## WHAT IS REQUIRED
In your copy, the records appear word for word and the pictures do not appear at all.

━━━━━ RECORD SET ━━━━━

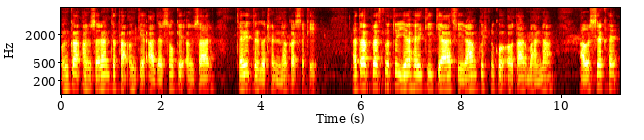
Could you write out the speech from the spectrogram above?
उनका अनुसरण तथा उनके आदर्शों के अनुसार चरित्र गठन न कर सके। अतः प्रश्न तो यह है कि क्या श्री रामकृष्ण को अवतार मानना आवश्यक है?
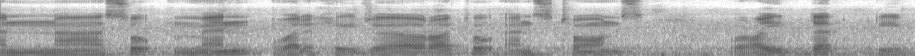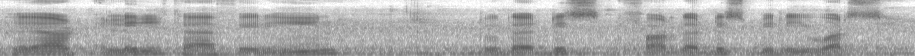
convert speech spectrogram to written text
الناس من والحجارة and stones. وعدت prepared للكافرين to the dis for the disbelievers.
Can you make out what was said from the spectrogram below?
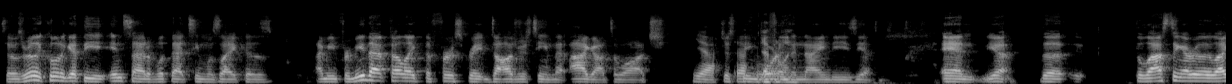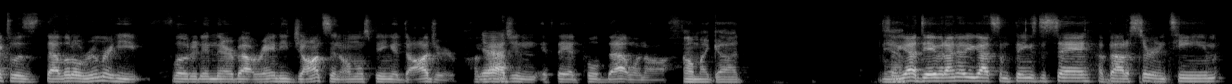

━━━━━

## TASK OUTPUT
Could you write out the speech from the spectrogram above?
उनका अनुसरण तथा उनके आदर्शों के अनुसार चरित्र गठन न कर सके। अतः प्रश्न तो यह है कि क्या श्री रामकृष्ण को अवतार मानना आवश्यक है?
convert speech spectrogram to written text
الناس من والحجارة and stones. وعدت prepared للكافرين to the dis for the disbelievers.
Can you make out what was said from the spectrogram below?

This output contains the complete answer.